There were also a number of bank accounts totalling a sum of £316,348, along with £296,000 in investments in quoted shares and unit trusts. Chattels including the husband’s Dinky Toys, which were worth £17,000, were also taken into account. All told, these gave a total just short of £1 million. Despite this, the husband’s will had left the wife with only certain belongings including the Dinky Toys and limited occupation rights in the properties. This led to her application for financial provision as she felt that her husband’s will failed to reasonably provide for her.
Mr Justice Briggs decided to transfer a value in the region of £500,000 from the estate to the wife, stating that this would “both provide reasonable financial security (including as to the accommodation) for the rest of Mrs Lilleyman’s life and substantially reflect a fair application of the divorce cross-check, in which the relative shortness of the marriage is appropriately recognised in this particular case by excluding from sharing almost the whole of the family business”.
The judge also came down in favour of a transfer of the estate’s share in the matrimonial home, Water Meadows, along with an outright transfer of Dunhome Manor – or an equivalent lump sum of £330,000 – to the wife. She was to retain the chattels. The estate’s apparent interest in the third property, Lea Court, was to be transferred to her. This resulted in the wife receiving little more than 8% of the husband’s net estate and roughly 50% of what could be considered matrimonial property.

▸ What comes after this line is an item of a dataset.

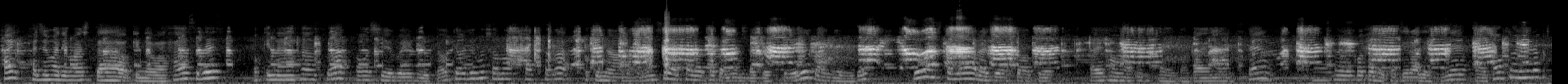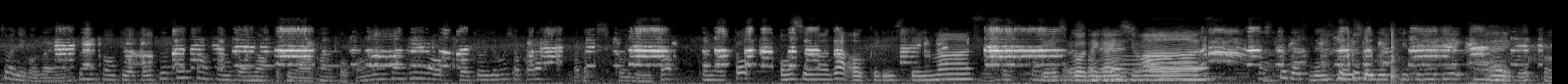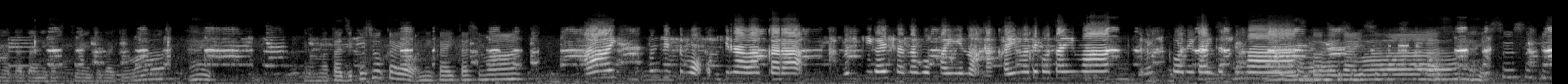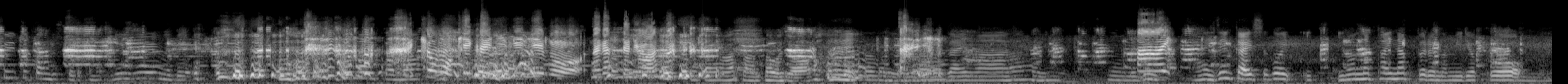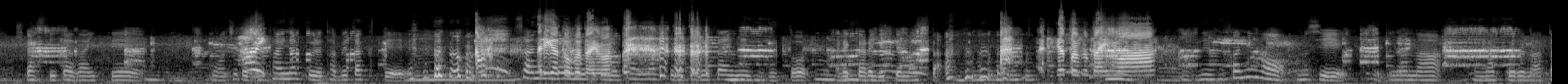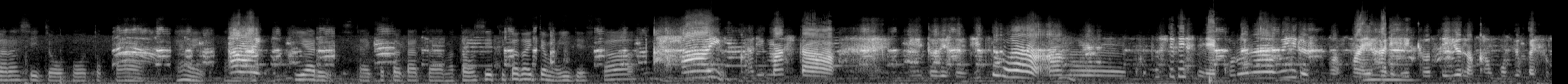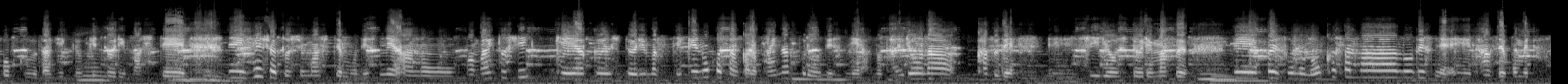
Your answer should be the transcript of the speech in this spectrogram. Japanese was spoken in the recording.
はい、始まりました。沖縄ハウスです。沖縄ハウスは OCVB 東京事務所のスタッフが沖縄の話をただただ粘着している番組です。用意したのはラジオトーク。台本は一切ございません。ということでこちらですね、はい東京有楽町にございます東京交通会館参考の沖縄観光コンベンションビューロー東京事務所から私小泉とトヨと大島がお送りしています。よろしくお願いします。そしてですね、先週に引き続き、はい、ゲストの方にご出演いただきます。はい。ではまた自己紹介をお願いいたします。はい、本日も沖縄から株式会社ナゴパイへの中山でございます。よろしくお願いいたします。よろしくお願いします。はい。数式ついてたんですけど、この BGM で。今日も軽快に BGM を流しております。中山さん登場。はい、ありがとうございます。はい。もうねはいはい、前回すごいいいろんなパイナップルの魅力を聞かせていただいて、もうちょっとはいパイナップル食べたくて、あ ありがとうございますパイナップル食べたいねってずっとあれから言ってました。ありがとうございます。ね、他にももしいろんなパイナップルの新しい情報とか、はい、はい。PR したいことがあったらまた教えていただいてもいいですか？はい、わかりました。えっ、とです。ね、実は、あのー今年ですね、コロナウイルスの、まあ、やはり影響っていうのは観光業界すごく打撃を受けておりまして、で、弊社としましてもですね、あのーまあ、毎年契約しております、提携農家さんからパイナップルをですね、あの大量な数で、えー仕入れをしております。で、やっぱりその農家様のですね、えー丹精込めて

This wasn’t the end of the case, however. In the next post, we’ll look at the issue of costs in the case. Financial proceedings arising from divorce generally have a presumption that there will be no order as to costs, unless one party is guilty of litigation misconduct – but even then it is not a guarantee. But this wasn’t a divorce case.
So what happened when lawyers representing the sons from Mr Lilleyman’s first marriage returned to court, to argue that their costs should be met by the wife?
Laura Guillon is the principal trainee solicitor at Stowe Family Law assisting the Senior Partner. Laura is half French and speaks French fluently. Her interest is in ancillary relief, particularly cases that have an international element.